When you’ve been blog writing for a long time, it’s both fascinating and terrifying to go back and look at your earliest posts.
In my blog writing process, I try my best to write it far enough in advance that I have time to be able to re-read more than once before it actually publishes so that I have a better chance of catching typos, and errors in grammar.
Writing further ahead also gives you a chance to re-read your post to make sure you’re adequately making the point you set to make when you started.
Over the past few months, I’ve been using a free service called Grammarly. It operates as a browser extension and takes the spell check function one step further, pointing out punctuation problems and potential grammar errors. There’s a pro version available for a fee, but I haven’t been willing (so far) to spend that kind of money.
Recently, when the photo-hosting site Photobucket decided to suddenly stop allowing people to live-link to their own photos on their blogs, I made the decision to redownload all of my critical photos there and delete my account. That, naturally, caused a slew of broken links over the 13+ years’ worth of posts, so I’ve been trying to go back through all of those broken links and restore the pictures.
As I’ve done so, with Grammarly open, I’ve seen plenty of little red marks indicating spelling errors and grammar mistakes, along with errant uses of commas. In more than 13 years of blogging, I’m happy to say the number of times Grammarly indicates that I’ve used a comma unnecessarily has dropped dramatically. As for spelling errors, if I remember correctly, AOL Journals, where this blog began, did not have a spell check option, so what I didn’t catch slipped through the cracks.
As bloggers, we’re often told that no post will ever be “perfect.” There comes a point at which we’re urged to hit publish. Presumably, we don’t neglect the basics of writing when we do so. But for some of us, maybe we unconsciously do.
In any case, I think it’s definitely true that blog writing is one of the many areas in which practice makes perfect: the more you do it and the longer you do it, the better your writing will get.
I’m trying to remind myself of that when I go back to a post from, say, 2006, and see a lot of red marks from Grammarly.
Just for the record, when I encounter an old post with such issues, I do go back and fix them.
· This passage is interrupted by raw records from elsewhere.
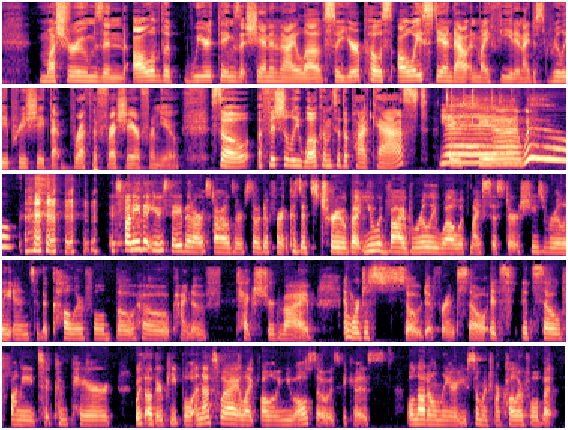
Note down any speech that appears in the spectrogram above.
mushrooms and all of the weird things that Shannon and I love. So your posts always stand out in my feed, and I just really appreciate that breath of fresh air from you. So officially, welcome to the podcast. Yay! Thanks, Dina. Woo! it's funny that you say that our styles are so different because it's true, but you would vibe really well with my sister. She's really into the colorful boho kind of textured vibe and we're just so different. So it's it's so funny to compare with other people. And that's why i like following you also is because well not only are you so much more colorful but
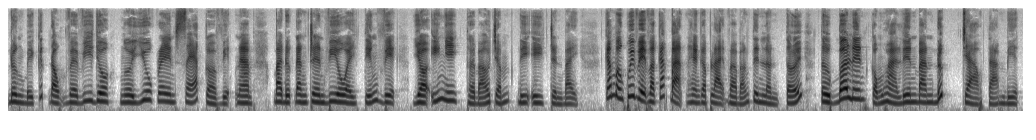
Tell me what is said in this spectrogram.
đừng bị kích động về video người Ukraine xé cờ Việt Nam. Bài được đăng trên VOA tiếng Việt do Ý Nhi Thời báo.di trình bày. Cảm ơn quý vị và các bạn. Hẹn gặp lại vào bản tin lần tới từ Berlin, Cộng hòa Liên bang Đức. Chào tạm biệt.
Just because an error has been around for a decade or more doesn’t mean it should remain.
Do you think that your writing has improved over the time you’ve been blogging?
Patrick is a Christian with more than 26 years experience in professional writing, producing and marketing. His professional background also includes social media, reporting for broadcast television and the web, directing, videography and photography. He enjoys getting to know people over coffee and spending time with his dog.